My larger problem with this scene is the physical functionality of it. How on earth is a group of the Harpys able to outfight the Unsullied? I hardly doubt that rich slave masters are well trained in combat, and even if they are, there’s no way they were trained as well and adeptly with the spear as the Unsullied. It just doesn’t make sense. The way that the Harpys were getting kills in also seemed unbelievable. Just sneaking in and cutting throats? Really?
As for Barristan, was one of the best swords in the land, and yet he’s brought down by the Harpies? I can at least buy that by the time he got there he was vastly outnumbered, but it still seems unlikely that they could put him and Grey Worm (Jacob Anderson) both down.
One thing’s for sure.
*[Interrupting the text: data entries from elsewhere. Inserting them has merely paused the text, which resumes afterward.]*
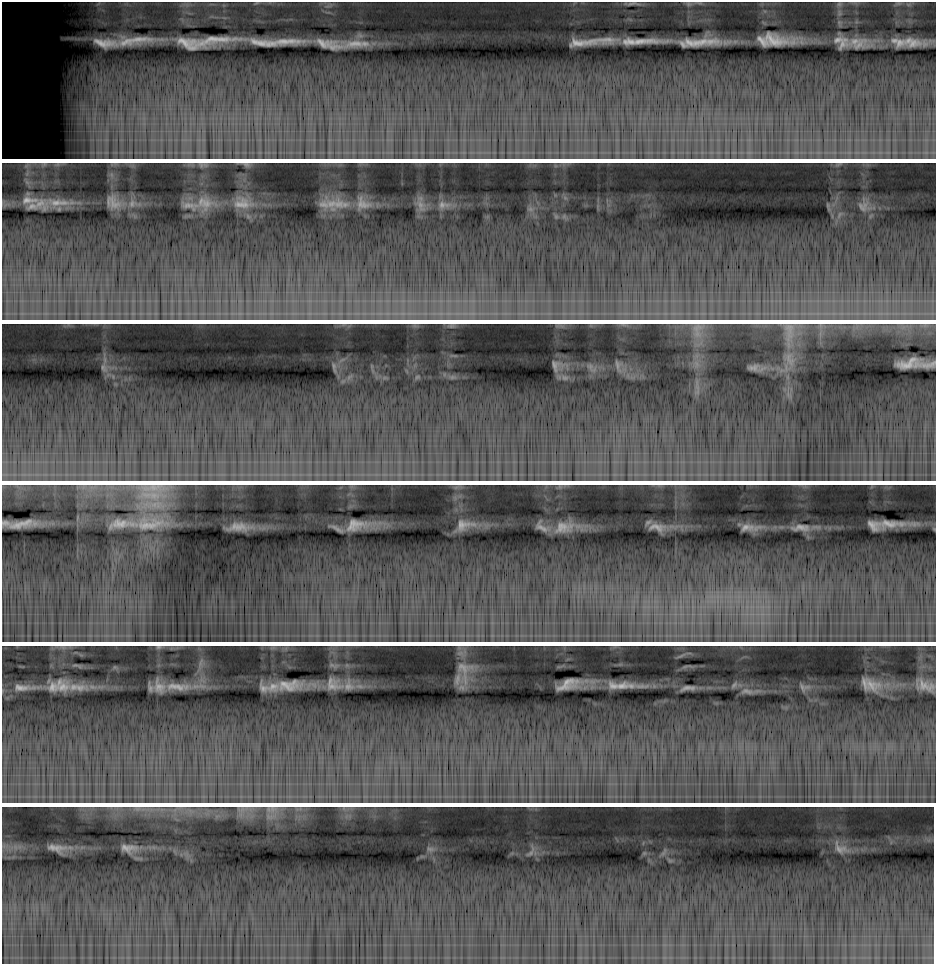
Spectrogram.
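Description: A songbird singing a long, varied song of quick chirps and short trills, phrase after phrase with brief pauses, over a steady low hum.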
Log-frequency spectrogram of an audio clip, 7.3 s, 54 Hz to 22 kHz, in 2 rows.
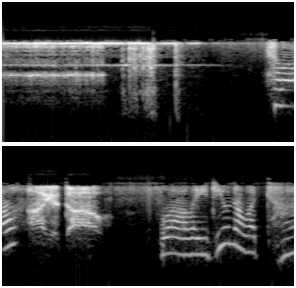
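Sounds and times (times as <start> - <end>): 
telephone bell ringing for an incoming call: 0.0 - 3.1
speech: 3.4 - 5.0, 5.6 - 7.2.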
Danny is fucked now.
The rulers that we are used to seeing hold power aren’t holding it anymore, that’s clear, and it’s hard to argue that modern politics aren’t seeping into the show a bit in the depiction of both the Harpies and the Faith Militant.
The depiction of those two groups felt unsettling just for the sake of being unsettling (especially compared to the books), and there was no reason for them to invade a brothel, except for some boobs. It’s almost as if the show wanted to make sure to give a dose of boobs and violence, and well, why not do them at the same time! This is what people want, so here you go!
But, for all the book reader shout outs and bread crumbs in this episode, it still felt like a bright flash that was lacking substance. We got a lot of death and violence this week at the hands of mobs, but the motivation and back-story behind the events were lacking. The pacing is also starting to drift widely; some plots are moving fast while others are really crawling, giving us the weakest episode yet this season.
Until next week, when it’s time to “Kill the Boy.”
Notes and Quotes:
-“All they want to do is fight and fuck, fuck and fight.”
-“Corpses raises questions. Questions raise armies.”
-“Dead don’t need lovers, only the living”
-No Arya (Maisie Williams) this week, which is probably good, as I’m still worried they are going to burn through her arc (or bore us with it) way too quickly.
-I know Grey Worm probably isn’t dead but I hope he is because I want that love arc to die a fiery death.